How To Grow Cosmos Bipinnatus From Seeds
Cosmos bipinnatus, also known as garden cosmos, is a popular annual flower that adds vibrant color to gardens and flower beds.
Growing cosmos from seeds is a cost-effective and simple way to add these beautiful blooms to your landscape.
Below is a guide to help you growing cosmos bipinnatus from seeds:
Step 1: Choose the Right Location
Cosmos thrive in full sun to partial shade and well-drained soil. Choose a location that receives at least six hours of direct sunlight and has good drainage to prevent the roots from becoming waterlogged. If your soil is heavy, you can amend it with compost or sand to improve its drainage.
Step 2: Sow the Seeds
Cosmos seeds can be sown directly into the ground or started indoors. If starting indoors, sow the seeds in pots or seed trays filled with seed-starting mix, and place them in a warm, sunny location. Keep the soil moist but not waterlogged, and be patient, as it may take up to a week for the seeds to germinate.
If sowing directly into the ground, wait until all danger of frost has passed and the soil has warmed up to at least 60°F. Sow the seeds about 1/4 inch deep and about 6 to 12 inches apart. Cover the seeds with soil and water gently to ensure good seed-to-soil contact.
Step 3: Care for the Seedlings
Once the seeds have germinated, they will start to grow into seedlings. Cosmos seedlings are relatively hardy and can tolerate some light frost. However, to ensure healthy growth, protect them from extreme temperatures and keep the soil consistently moist but not waterlogged.
Step 4: Transplant Seedlings
If you started your cosmos seeds indoors, you'll need to transplant them into the garden once they have several true leaves and the danger of frost has passed. Space the seedlings about 12 to 18 inches apart to allow enough room for their roots to spread and the plant to grow.
Step 5: Water and Fertilize
Cosmos plants are drought-tolerant, but they will produce more blooms and healthier growth if they receive consistent moisture. Water your cosmos plants deeply once a week, or more frequently if the soil is dry.
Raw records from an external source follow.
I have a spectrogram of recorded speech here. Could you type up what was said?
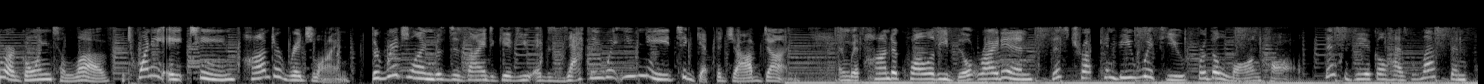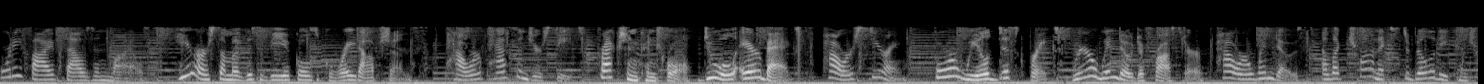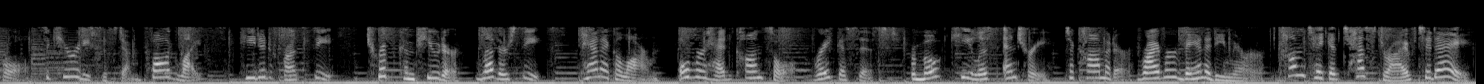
you are going to love the 2018 Honda Ridgeline. The Ridgeline was designed to give you exactly what you need to get the job done. And with Honda quality built right in, this truck can be with you for the long haul. This vehicle has less than 45,000 miles. Here are some of this vehicle's great options. Power passenger seat, traction control, dual airbags, power steering, four-wheel disc brakes, rear window defroster, power windows, electronic stability control, security system, fog lights, heated front seats, trip computer, leather seats, panic alarm, overhead console, brake assist, remote keyless entry, tachometer, driver vanity mirror. Come take a test drive today.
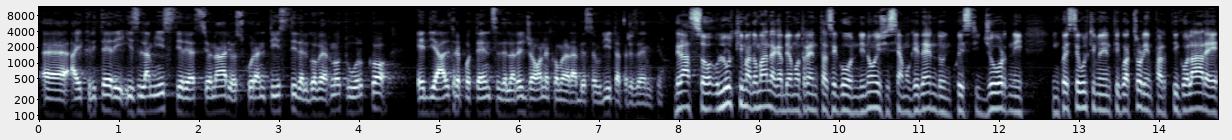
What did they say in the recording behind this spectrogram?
eh, ai criteri islamisti, reazionari, oscurantisti del governo turco e di altre potenze della regione come l'Arabia Saudita per esempio. Grasso, l'ultima domanda che abbiamo 30 secondi, noi ci stiamo chiedendo in questi giorni, in queste ultime 24 ore in particolare,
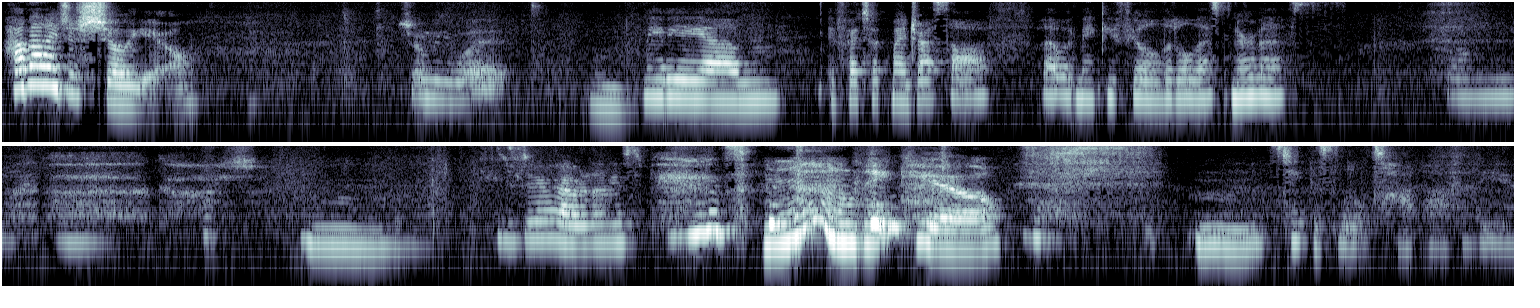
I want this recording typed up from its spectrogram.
How about i just show you? Show me what. maybe um if i took my dress off that would make you feel a little less nervous Um, gosh. You do have nice boobs. Mm, thank you. Mm, let's take this little top off of you.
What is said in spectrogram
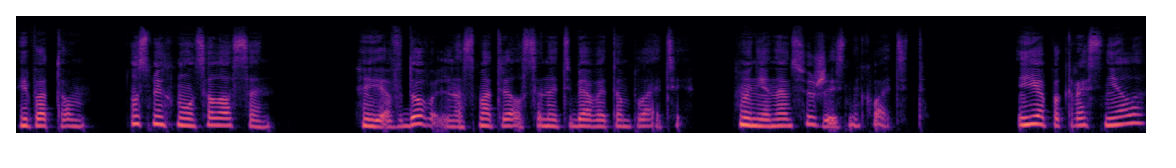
И потом усмехнулся Лосен. «Я вдоволь насмотрелся на тебя в этом платье. Мне на всю жизнь хватит». Я покраснела,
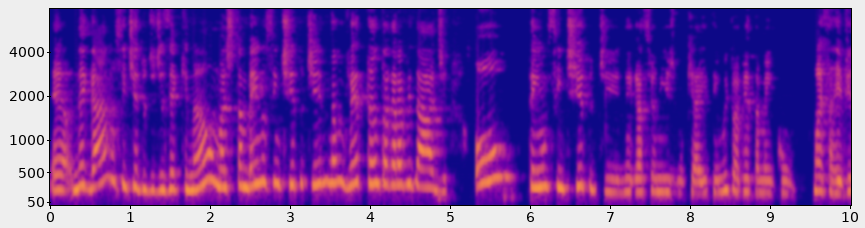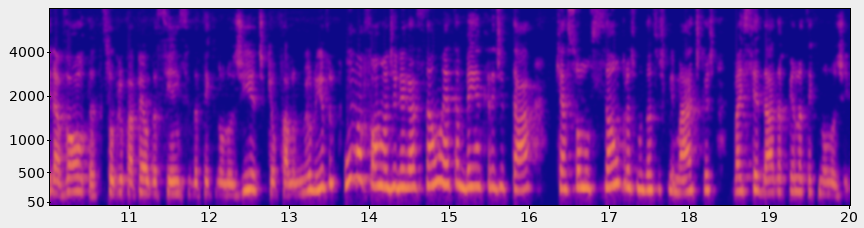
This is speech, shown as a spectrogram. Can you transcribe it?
É, negar no sentido de dizer que não, mas também no sentido de não ver tanto a gravidade. Ou tem um sentido de negacionismo que aí tem muito a ver também com com essa reviravolta sobre o papel da ciência e da tecnologia, de que eu falo no meu livro, uma forma de negação é também acreditar que a solução para as mudanças climáticas vai ser dada pela tecnologia.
Cosmos plants are also light feeders and do not require a lot of fertilizer. However, if you want to promote healthy growth and more abundant blooms, you can feed your plants with a balanced fertilizer every few weeks.
Step 6: Deadhead and Stake
Deadheading is the process of removing spent blooms from your cosmos plants to encourage the production of more flowers. To deadhead your cosmos, simply pinch off the spent blooms as they start to fade.
As your cosmos plants grow taller, they may start to droop or bend over. To prevent this, you can stake them with sturdy stakes or cages. Simply insert the stakes into the ground near the base of the plants, and tie the plants to the stakes with soft garden ties.
In conclusion, growing cosmos bipinnatus from seeds is a simple and rewarding process. With the right location, proper care, and a little patience, you'll soon be enjoying an abundance of vibrant and colorful blooms in your garden.